● WORK REQUEST: For this exercise, retype the lines from the one that holds "I have a spectrogram" through the one that holds "Task: transcribe the spectrogram below." in the records below, both included, exactly and without pictures.

● MATERIALS PROVIDED:

↓↓↓

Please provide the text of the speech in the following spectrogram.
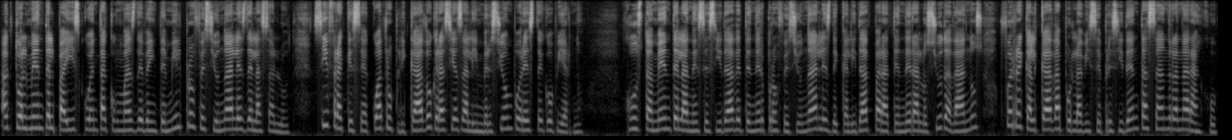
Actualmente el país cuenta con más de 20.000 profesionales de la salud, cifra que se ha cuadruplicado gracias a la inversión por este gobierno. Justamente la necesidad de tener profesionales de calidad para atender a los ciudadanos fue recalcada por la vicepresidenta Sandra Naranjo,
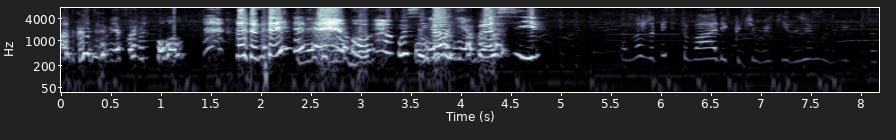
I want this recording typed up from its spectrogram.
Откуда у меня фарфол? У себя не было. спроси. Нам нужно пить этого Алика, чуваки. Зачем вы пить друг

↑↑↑
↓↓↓

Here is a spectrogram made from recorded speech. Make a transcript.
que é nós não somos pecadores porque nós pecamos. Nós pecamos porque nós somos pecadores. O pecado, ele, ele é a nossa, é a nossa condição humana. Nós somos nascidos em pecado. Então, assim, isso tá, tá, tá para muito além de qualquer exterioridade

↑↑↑
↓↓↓

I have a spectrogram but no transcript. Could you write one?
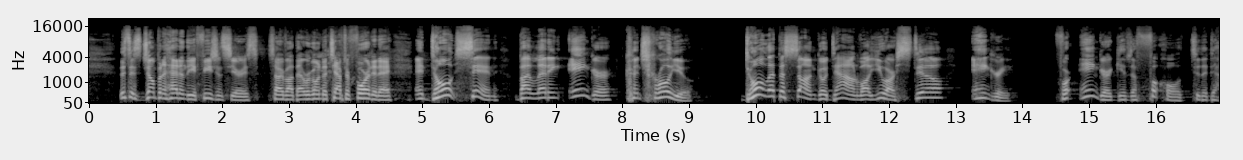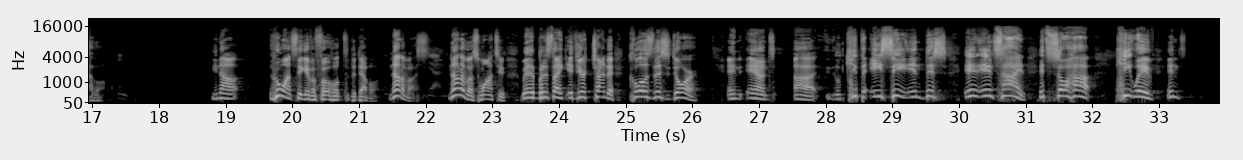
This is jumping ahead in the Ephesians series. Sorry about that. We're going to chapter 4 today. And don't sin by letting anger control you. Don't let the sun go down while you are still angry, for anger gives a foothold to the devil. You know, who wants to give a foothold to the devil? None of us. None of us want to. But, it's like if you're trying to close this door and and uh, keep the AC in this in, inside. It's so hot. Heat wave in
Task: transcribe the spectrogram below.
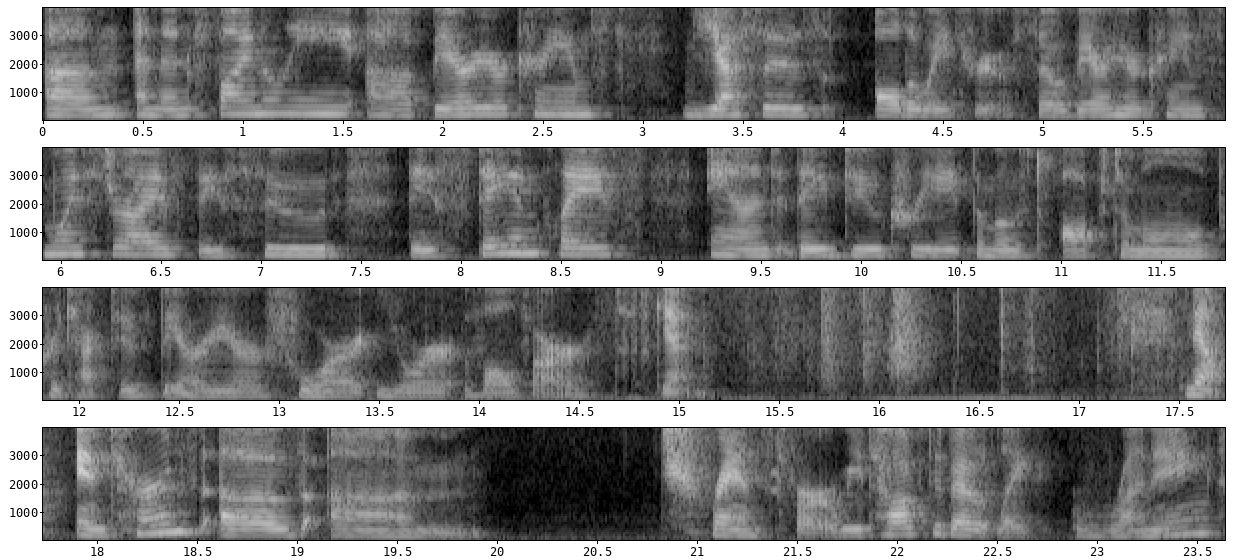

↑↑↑

● TASK RESPONSE:
I have a spectrogram but no transcript. Could you write one?
This is jumping ahead in the Ephesians series. Sorry about that. We're going to chapter 4 today. And don't sin by letting anger control you. Don't let the sun go down while you are still angry, for anger gives a foothold to the devil. You know, who wants to give a foothold to the devil? None of us. None of us want to. But, it's like if you're trying to close this door and and uh, keep the AC in this in, inside. It's so hot. Heat wave in
Task: transcribe the spectrogram below.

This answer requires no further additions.